So, what is one to do when the prevailing style is British and yet one wants to knock the socks off of everyone with an exhibition drill performance? Teach a new style that is specifically for the performance and this is exactly what the PCoQ training staff was looking for.
Below is the video of the opening ceremonies of the PCoQ. The PCoQ does not have it’s own compound, it is part of the Police Training Institute. The PCoQ’s own compound will be finished some time in 2017.
The cadets here were trained for five weeks before the ceremony by the staff of the PCoQ. Just weeks prior, the cadets were in high school having not marched before. I think they did an outstanding job!
Note: I do not have pictures and video that I can share due to the Qatar Military Secrets Act, I cannot publish anything other than official work from the PCoQ. I’ll have that soon. The pictures and video I have were used for training purposes.
New, New, New!

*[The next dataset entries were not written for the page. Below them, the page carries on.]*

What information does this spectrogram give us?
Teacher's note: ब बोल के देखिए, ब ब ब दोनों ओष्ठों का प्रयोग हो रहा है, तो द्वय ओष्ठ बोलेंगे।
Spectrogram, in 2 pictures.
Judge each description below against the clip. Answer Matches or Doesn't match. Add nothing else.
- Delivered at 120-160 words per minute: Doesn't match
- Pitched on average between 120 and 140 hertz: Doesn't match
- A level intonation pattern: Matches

Now that we established the style that the cadets and staff know by heart, we can see what the three-week training session entailed.

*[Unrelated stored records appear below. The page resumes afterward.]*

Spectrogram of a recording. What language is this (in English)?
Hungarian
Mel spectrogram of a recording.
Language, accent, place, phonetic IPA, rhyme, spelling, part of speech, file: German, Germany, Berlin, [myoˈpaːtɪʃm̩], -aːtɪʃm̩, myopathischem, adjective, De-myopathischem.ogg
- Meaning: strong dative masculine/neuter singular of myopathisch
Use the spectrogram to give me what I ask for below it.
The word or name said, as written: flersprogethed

Once established, muscle memory can be difficult to recreate and that is exactly what Matt and I had to do with the 15 staff members, recreate their muscle memory. We worked Standing Manual, teaching the staff to stand with their feet together at the heels and toes, new facing movements and then a new manual of arms with totally different rifles (thank you Joe Rivas of Glendale Paradestore!), not to mention the rifles being quite a bit heavier than what the staff members were used to! We even had classroom time for briefings on how to train, how to write drill and how to judge/develop a critical eye.
Only Three Weeks?

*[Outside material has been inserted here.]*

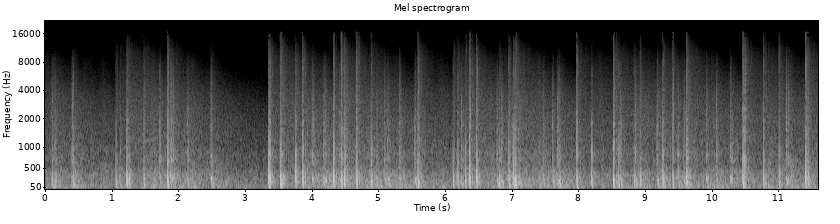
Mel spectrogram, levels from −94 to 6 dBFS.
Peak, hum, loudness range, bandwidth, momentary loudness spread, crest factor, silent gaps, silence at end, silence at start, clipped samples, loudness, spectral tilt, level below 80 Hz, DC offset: -2 dBFS; none; 2 LU; 16.5 kHz; 9 LU; 24 dB; none; 0 s; 0 s; under 0.1%; -26 LUFS; -7 dB/octave; -36 dBFS; under 0.1%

Three weeks is not enough to learn a completely different way of drill, let alone an exhibition routine, but the staff did an amazing job of just that and they learned almost four minutes of the routine! Here is a glimpse of the graduation ceremony performance:
Much more work, much more. The ultimate performance will be for the first graduation of the PCoQ in 2019. That means a great deal of practice and still more training to come and that means more news to come!
South Africa is quite a wonderful, hard and difficult country, for me, at least. For seven years Tshepo (“Tse-poh”) Tautshwane and I have known each other through Facebook. He has been very interested in drill and has wanted to start a drill team/(marching band) color guard for his church’s marching band.
Tshepo is the drum major of his band and a student at North West University majoring in music education. He plays tuba extremely well and has a passion to teach others. Below are some pictures of my trip. Top left is my wonderful new family, Lilly, Elizabeth, Nkepile (Tshepo and Elizabeth’s mom), and Natsu. Lilly and Natsu are Tshepo’s Nieces. Christian, who had to run off to school before the picture, is his nephew.
The bottom right picture is of Tshepo and fellow drum major for another marching band, Motlatsi Moloi. I took six color guard rifles over to help create the new auxiliary for the band. They learned some military manual of arms and also how to spin the rifles.
There is also much more to come from South Africa and the DrillMaster!
Yes, it is true! The DrillMaster has been international for years now, but my travels have not taken me outside of the country until today. At 1 pm Eastern, I will fly with my good friend and exhibition drill colleague, Matthew Pereau. We are truly excited and blessed for this opportunity!
Our first stop is Qatar where we will train a group for three weeks. Matt will fly back home and I will continue on for four days in Johannesburg, South Africa. I will publish the many details about the trip complete with video and pictures upon my return.